A lot of people already use a vacuum to suck out most the air before they seal it when using O2 absorbers. I forgot to do that and most of my bags have air in them. I have to buy a new bag of o2 absorbers and reseal them. PITA.

If you have a vacuum sealer I suppose it would work, but to be honest a better solution would be dry ice/CO2. Since the gas is heavier than air, it displaces oxygen and fumigates at the same time killing weevils that are likely in the wheat(or whatever you are storing). I would say that there is no need for vacuum sealing in that situation and you could still throw in O2 absorbers for good measure.

Richard Erichsen
11-25-2011, 6:43 AM
I have been using Mylar bags and 2000cc O2 absorbers for my long term food storage. I want to take it a step further and use a vacuum sealer for the Mylar bags with the food and O2 absorbers. It might be an over kill but I like to go that one step further. My questions is this: can you use a vacuum sealer + Mylar + O2 absorbers in combination?

Absolutely and it is the recommended method if you want to get the air out from inside the bag. A hand pump is all you need and some of those can be had or even made for a few dollars. The main reason this is done though is so the bags contain only the food item and no space is wasted inside the bag.
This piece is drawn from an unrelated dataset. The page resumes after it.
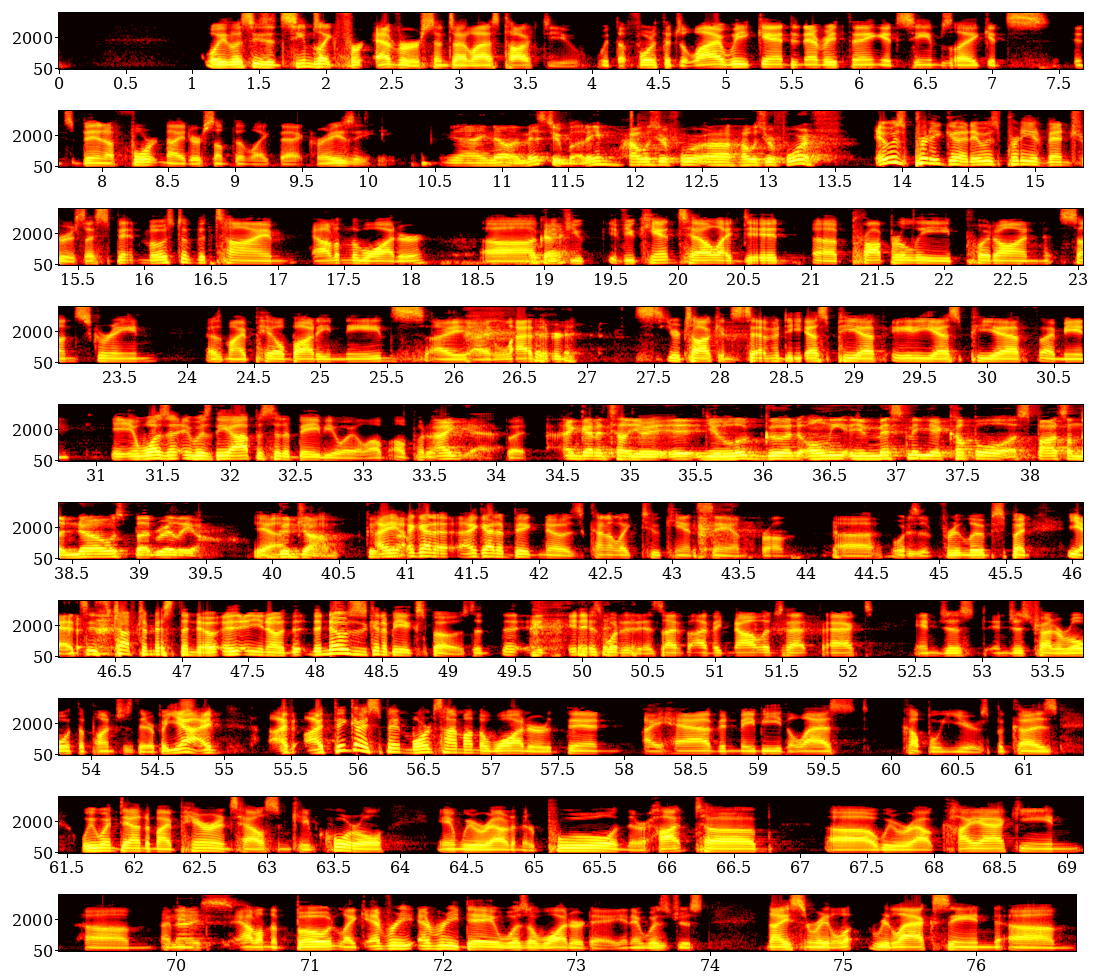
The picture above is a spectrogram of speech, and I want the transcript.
Well, Ulysses, it seems like forever since I last talked to you. With the Fourth of July weekend and everything, it seems like it's it's been a fortnight or something like that. Crazy. Yeah, I know. I missed you, buddy. How was your four? Uh, how was your fourth? It was pretty good. It was pretty adventurous. I spent most of the time out on the water. Um, Okay. If you if you can't tell, I did uh, properly put on sunscreen as my pale body needs. I, I lathered. you're talking 70 SPF, 80 SPF. I mean, it, it wasn't. It was the opposite of baby oil. I'll, I'll put it. I- that. But I gotta tell you, it, you look good. Only you missed maybe a couple spots on the nose, but really, yeah, good job. Good I, job. I got a I got a big nose, kind of like Toucan Sam from uh, what is it, Froot Loops? But yeah, it's it's tough to miss the nose. You know, the, the nose is going to be exposed. It, it, it is what it is. I've I've acknowledged that fact and just and just try to roll with the punches there. But yeah, I I I think I spent more time on the water than I have in maybe the last couple years because we went down to my parents' house in Cape Coral and we were out in their pool and their hot tub. Uh, we were out kayaking. Um, I Nice. mean, out on the boat. Like every every day was a water day, and it was just nice and rel- relaxing. Um,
The side benefit is there is less air to encourage any nasties from growing in there. My first batch of pails didn't go so well because I wasn't aware of how many larvae tend to be in grain products and opened one of my pails after a couple of months to check and found it full of Indian Meal Moth larvae. It wouldn't have mattered if they weren't in there, there were also bacterial growth unrelated to the moths that had largely destroyed the grain. That was a good learning episode.

Since then I always add a few oz. of diatomaceous earth (there are two kinds, the one for filters and the one for pests, get the one for pests) blended into each bag of grain products, then freeze the bag, do a day of moisture removal if the contents isn't already below 6% moisture and then toss quickly into a vaccum heatsealed bag, add the O2 absorbers and maybe a a test strip or two so I can randomly check in a few months if a strip has been exposed to moisture which brings the seals on the pails into question.

An often overlooked step in the food prep is freezing. Are you freezing the food (31 F degrees for a few days, colder if your freezer will go lower)? Anaerobic bacteria thrive in an oxygen free environment, but if you kill them off with freezing. For products likely to contain pests and not just bacteria, you'll solve that problem too. The diatoms are the second level of defense since the very act of mixing the diatoms into the food item will tend to scratch the egg sacks or larvae and cause them to loose moisture, killing them.

The real test is making a batch and going back in to check in a few years and finding no bacterial growth, no pests and no signs of seal rupture. If you can get a few years of stable food storage, it tends to remain stable for decades.

R

problemchild
11-25-2011, 7:42 AM
Bad idea

Two types (actually more) of mylar bags. Normal which you are using now and vac seal mylar which have a stretchy material and special weld seams. If you vac a normal bag you are asking for problems.